-->

Zumdahl Chapter 1: Significant figures and calculation and rules for counting significant figures

Significant figures and calculation and rules for counting significant figures

1- Nonzero integers are significant figures.
1.34 has 3 significant Figures (S.F.).
2.3456 have 5 S.F.

2- Zeros are three classes:
A - Leading zeros that precede all nonzero are not significant figures Example: 0.0025 has 2 S.F.
B - Captive zero (between nonzero) are significant figures Example: 1.008 has 4 S.F.
C - Trailing zero at the right end
If the number contains decimal point are significant figures Example: 100 have 1 S.F.
1.00x102 has 3 S.F.
100. has 3 S.F.
0.003020200 has 7 S.F.

3- Exact number obtained by counting or definition assumed to have infinite number of significant figures.

Examples
1-   3 apples have ꝏ S.F.
2-   8 molecules have ꝏ S.F.
3-   Circumference of circle= 2πr
4-   1 in= 2.54 cm
Exponential notation (also called scientific notation) used to:
1- Determine number of significant figures
2- Write very large or very small number (example: speed of light= 3.00 x 108)
A x 10n: where 1 < or = A < 10

Example:
0.000060 = 6.0 x 105
4.340x10-4 = 0.0004340

Example 1.3
A -    0.0105 g         3 significant numbers
B -    0.050080        5 significant numbers
C -    8.050x10-3     4 significant numbers

Rules for significant figures in Mathematical operations
1- For multiplication and division: number of significant figures in the result is the same as the number of significant figures in the least precise measurement used in calculation.
Example: 4.56 x 1.4 = 6.38 rounded to 6.4 (2 S.F.)
2- For addition or subtraction: the result has the same number of decimal places as the least precise measurement.
Example:
   12.11
+ 18.0   ← Limiting term has one decimal place
+ 1.013
31.123   corrected to 31.1 ← one decimal place

Rules for Rounding
1- In a series of calculation carry out the extra digits through to the final result then round.
2- If digit to be removed :
   a. is less than 5, the preceding digit stays the same.
   For  example, 1.33 rounds to 1.3.

   b. is equal to or greater than 5, the preceding digit is   increased by 1. For example, 1.36 rounds to 1.4.
Although rounding is generally straightforward, one point requires special emphasis.
As an illustration, suppose that the number 4.348 needs to be rounded to two significant figures.

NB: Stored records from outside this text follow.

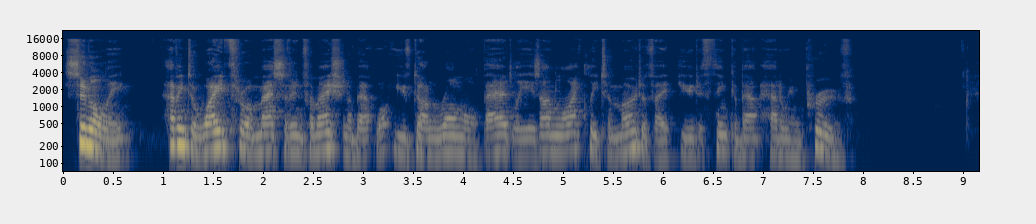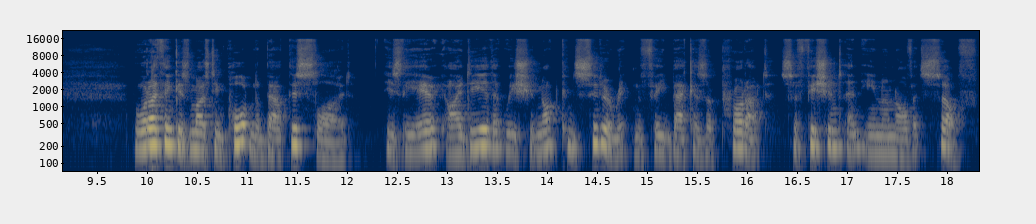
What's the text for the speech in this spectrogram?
Similarly, having to wade through a mass of information about what you've done wrong or badly is unlikely to motivate you to think about how to improve. But what I think is most important about this slide is the idea that we should not consider written feedback as a product sufficient and in and of itself.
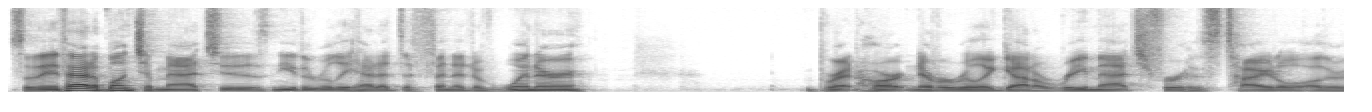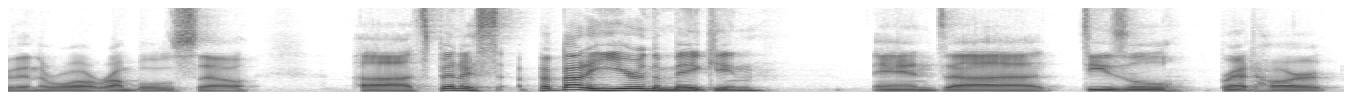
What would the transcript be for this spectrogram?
So they've had a bunch of matches. Neither really had a definitive winner. Bret Hart never really got a rematch for his title other than the Royal Rumble. So uh, it's been a, about a year in the making. And uh, Diesel, Bret Hart,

In doing this, we look only at the first number to the right of the 3:

4.348
Look at this number to
round to two significant figures.

The number is rounded to 4.3 because 4 is less than 5. It is incorrect to round sequentially.
For example, do not round the 4 to 5 to give 4.35 and then round the 3 to 4 to give 4.4.
When rounding, use only the first number to the right of the last significant figure.

Examples:
A -   1.05x10-3 ÷ 6.135 = 1.71149x10-4 = the answer is 1.71x10-4
B-    21 – 13.8 = 7.2 the answer is 7